Petřín Hill with the lookout tower
The Petřín Lookout Tower (Czech: Petřínská rozhledna) is a 63.5 metre tall steel-framework tower on Petřín Hill in Prague built in 1891. It resembles the Eiffel Tower and was used as an observation tower as well as a transmission tower. Today the tower is a major tourist attraction.
The Petřín Hill is roughly a half-hour walk up paths and the tower is also quite an arduous climb; however, the hill is served by a frequent Petřín funicular and the tower has an elevator for elderly and disabled people. In 2014 the tower was visited by more than 557,000 visitors, with foreigners accounting for over 70% of said visitors.
The two observation platforms are accessible via 299 stairs in sections of 13 per flight running around the inside of the structure. A pair of staircases form a double-helix structure allowing visitors travelling up and down concurrently.
There are a gift shop and a small cafeteria on the main level.

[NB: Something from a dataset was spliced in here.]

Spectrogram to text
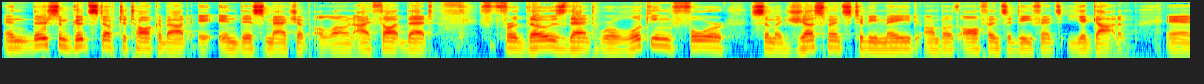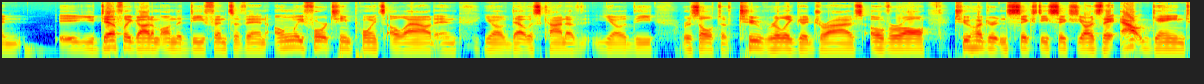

On the lowest level is a small exhibition area. One exhibition displayed Merkur Observation Towers and was held from 6 March 2013 to 30 March 2014.
Petřín Lookout Tower versus Eiffel Tower
Petřín Lookout Tower is often described as small version of the Eiffel Tower. In contrast to the Eiffel Tower, Petřín Lookout Tower has an octagonal, not square, cross-section. Further, it does not stand, as does the Eiffel Tower, on four columns of lattice steel. The whole area under its legs is covered with the entrance hall.
A similarity between the Eiffel Tower and Petřín Lookout Tower is the design of the lowest cross beams in the form of round bones.
In 1889, members of the Club of Czech Tourists visited the world exposition in Paris and were inspired by the Eiffel Tower. They collected a sufficient amount of money and in March 1891 the building of the tower started for the World's Jubilee Exhibition. It was finished in only four months.
The tower had a lift for six people, first on a gas train, later on an electric drive. In 1953, a television transmitter was set up in the tower and the lift was removed, the tube was filled with cables and power supply.
In 1953, a television broadcasting antenna was installed on Petřín Lookout Tower, the program feed performed by a directional radio antenna. This served as Prague's television signal provider until the opening of the Žižkov Television Tower in late 1992.
The tower was closed for public during reconstruction in 1979-1992. In 1999-2002, the tower was again completely reconstructed and a new lift for disabled and elderly people was installed.
From 21 January 2013 the tower is operated by City of Prague Museum.